Tortured geniuses. Every small business has one.

I recently attended the Alexander McQueen Savage Beauty exhibition at the V&A in London. Even if you have no interest, or in my case the wallet, to purchase any couture or high end designer clothes, you could not fail to be in awe of the man’s extreme talent and unbelievable imagination. It did strike me though more than once when I was gazing at a structure for the head, aka a hat or an ethereal dress, how did this genius die alone hanging in a wardrobe in his home clearly having had enough? He had the world at his feet literally, surrounded by the world’s beauties, making pots of money for his employers, yet no one appeared to have any idea that the guy was in a state and about to take his own life. How can this happen? How can you spot the signs of stress, depression of mental health issues at work?

Spotting the signs of stress, depression or mental health issues at work

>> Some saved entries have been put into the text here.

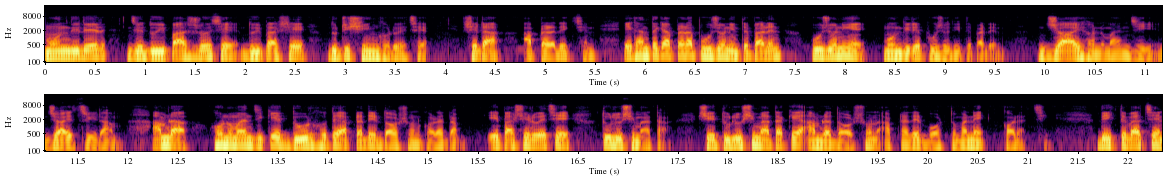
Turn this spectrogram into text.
মন্দিরের যে দুই পাশ রয়েছে, দুই পাশে দুটি সিংহ রয়েছে। সেটা আপনারা দেখছেন। এখান থেকে আপনারা পুজো নিতে পারেন, পুজো নিয়ে মন্দিরে পুজো দিতে পারেন। জয় হনুমানজি, জয় শ্রীরাম। আমরা হনুমানজিকে দূর হতে আপনাদের দর্শন করালাম এ পাশে রয়েছে তুলসী মাতা। সেই তুলসী মাতাকে আমরা দর্শন আপনাদের বর্তমানে করাচ্ছি। দেখতে পাচ্ছেন,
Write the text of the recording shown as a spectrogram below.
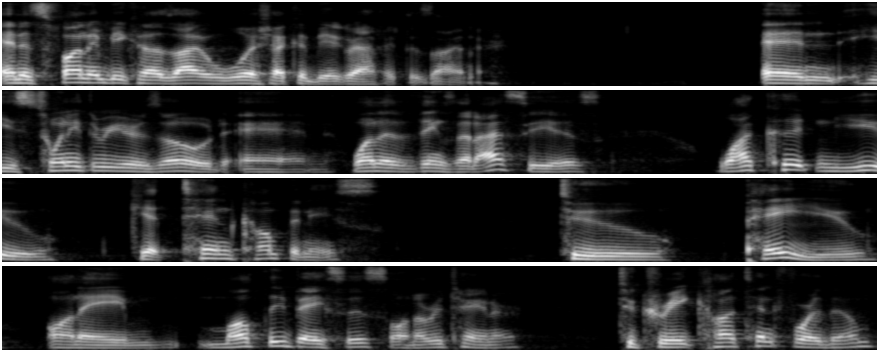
And it's funny because I wish I could be a graphic designer. And he's 23 years old. And one of the things that I see is why couldn't you get 10 companies to pay you on a monthly basis on a retainer to create content for them?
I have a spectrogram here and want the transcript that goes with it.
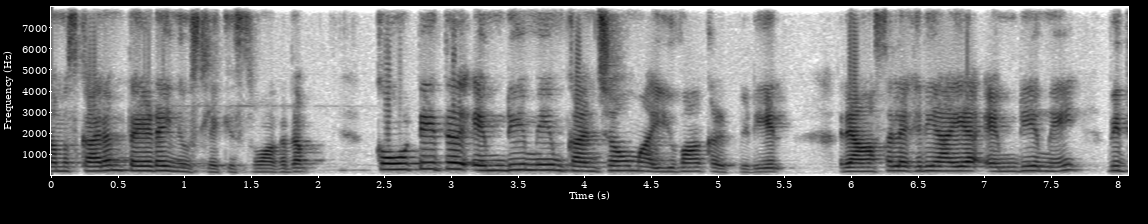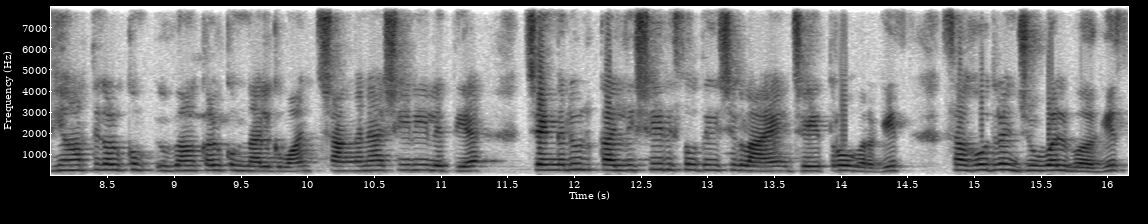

In my experience this is all too common unfortunately. Most of us either aren’t aware of the signs of stress, depression or mental health issues, or tip toe around them when we encounter them at work. It’s a hard thing to confront, but I firmly believe that employers can train their people to spot the signs and provide help. Shouting, explosions of tempers and crying are all sure fire signs all is not well, as is increased sickness absence, coming in hung-over, dilated eyes, unkempt appearance, dips in performance where previously there has not been any, rapid weight gain or loss, as well as firm denials when asked.

Clear policies are the route to a clear conscience

Now its not easy to tackle, or identify anything is wrong, but having an employee assistance scheme in place is a step forward Employee Assistance is otherwise known as EAP, which is basically a service employers can buy (usually from their Occupational Health provider like BUPA or HCA) where employees can ring a confidential helpline to discuss their problems and seek advice usually on divorce, debt, redundancy, depression, problems at work. Its totally confidential but can be very useful for some people. EAP doesn’t cost that much, and CrosseHR can help.

Even without EAP you can still make positive steps to supporting employees who are showing signs of stress, depression or mental health issues. Introduce a clear policy on how the organisation tackles stress (usually under Health & Safety policy or a separate policy), and have a nominated person or organisation that employees are made aware of as someone they go to initially if there is a problem – that might be someone internally such as Occupational Health, or external counselling services, the GP, or the Samaritans for example.

Whether you have an employee assistance scheme or simply an internal policy, make sure it’s well promoted, you foster a general atmosphere of openness, and promote good management practices – it’s amazing what regular 121’s between managers and their reports can reveal and not just about work. It all goes without saying that a ‘human HR person’ always helps and not one obsessed with the rule book! As a final note, the Mental Health Foundation itself calls for us to learn ‘mindfulness’ which is sound advice to any business. You can read more on that here.

Believe you me, and I have proof, if you spot a problem an employee is having, support them, offer them help and they sort it out, you will have a loyal, dedicated employee for a very very long time, not to mention a clear conscience !

 

Image credit: Nata Sha / Shutterstock.com